At this point, I’m pretty content with the class and skill lists. With the content I have, someone could create a character and be ready to play. I still need to write GM advice on running an actual “episode” but then we come to what happens the first time someone needs to roll dice. Gather up your The Brains dice and beat a… um, yeah. What number do you beat?
In a game like D&D, they have a fancy chart and formula that helps you determine target numbers. My experience with that was that there were things I wanted the players to succeed at and, since rolls in D&D are pass/fail, I often lowered the difficulty. Mouse Guard, on the other hand, allows you to give the players what they want even if they fail so I tend to stick to the higher difficulty numbers. With that in mind, my plan is to use a “Yes and…” or “No but…” approach to rolls in Geeks and Elites. I want to give the GM an option of letting the players get what they want but at some cost.
That basic design decision still doesn’t give me target numbers but it does let me know that they aren’t quite as important. The computer programmer in me is leaning towards building a small simulation. I see it starting with a few sample characters and then doing rolls for various situations. I could then find what target number(s) would average around 50% success for the players.
Next week, I’ll post the results of that simulation.
Once I figured out how many dice to allocate to skills, I had to decide what those skills would be. I’ve played a number of games set in modern times but their skill systems seemed to suffer from being overly specific. There was one skill for each type of gun, explosive, bit of technology and then a single one for archaic weapons. You know, those weapons that make up the twelve different skills in a game like Dungeons & Dragons.

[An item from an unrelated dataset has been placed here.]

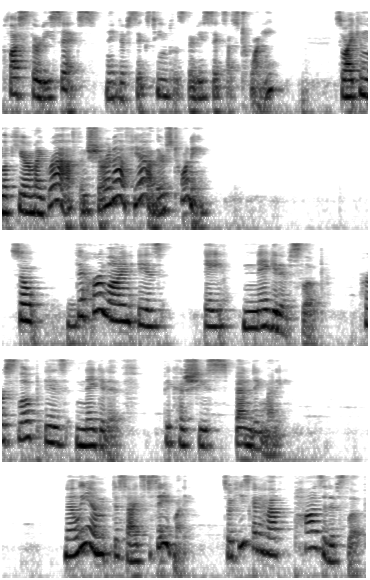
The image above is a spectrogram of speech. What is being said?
plus 36. Negative 16 plus 36, that's 20. So I can look here on my graph, and sure enough, yeah, there's 20. So the, her line is a negative slope. Her slope is negative because she's spending money. Now Liam decides to save money. So he's going to have positive slope.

In the TV shows that inspired Geeks & Elites, there’s always a few iconic or cliche characters. The weapon nut who was or is in the military. Then there’s the computer nerd, the sweet talker and the guy who thinks he’s funny. To avoid ending up with eleventy-billion skills, I tried to make a small list to cover the vital moving parts. The problem with this approach reared it’s ugly head whenever I saw a new show or a new movie. One of the characters would do something awesome that wasn’t covered by my small skill list.
My breakthrough came as I thought more about the cliche characters I was trying to model. Instead of trying to enumerate the skills they possess, I decided to just name them and write those names on the character sheet. I’ve been struggling to name three geek cliches, but at the moment, the “skill” list is:

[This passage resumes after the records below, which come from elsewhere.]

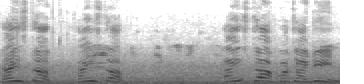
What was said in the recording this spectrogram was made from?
Can you stop? Can you stop? Can you stop what you're doing?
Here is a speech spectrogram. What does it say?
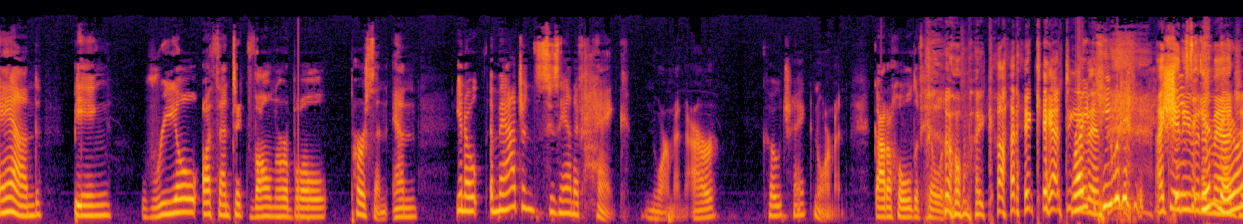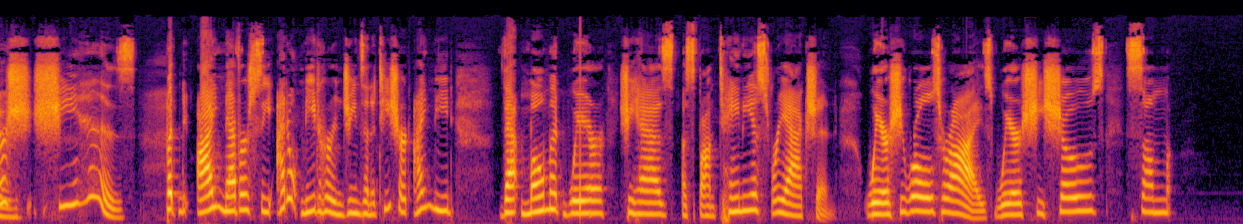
And being real, authentic, vulnerable person. And, you know, imagine Suzanne if Hank Norman, our coach Hank Norman, got a hold of Hillary. Oh my God, I can't right? even. He would. I can't even in imagine. There. She is. But I never see, I don't need her in jeans and a t shirt. I need that moment where she has a spontaneous reaction, where she rolls her eyes, where she shows some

- The Beauty
- The Muscle
- The Sneak
- The Brains
- The Comedian
- The Sidekick
When a player builds their character, they’ll allocate their dice among the six cliches. The character’s driving theme will be represented by the biggest dice pool with their other talents represented by smaller numbers. For example, Chuck from Chuck would probably have the bulk of his dice in The Brains with The Comedian filling in the rest. JJ from Criminal Minds would focus mostly on The Beauty while splitting some dice across The Muscle and The Sneak.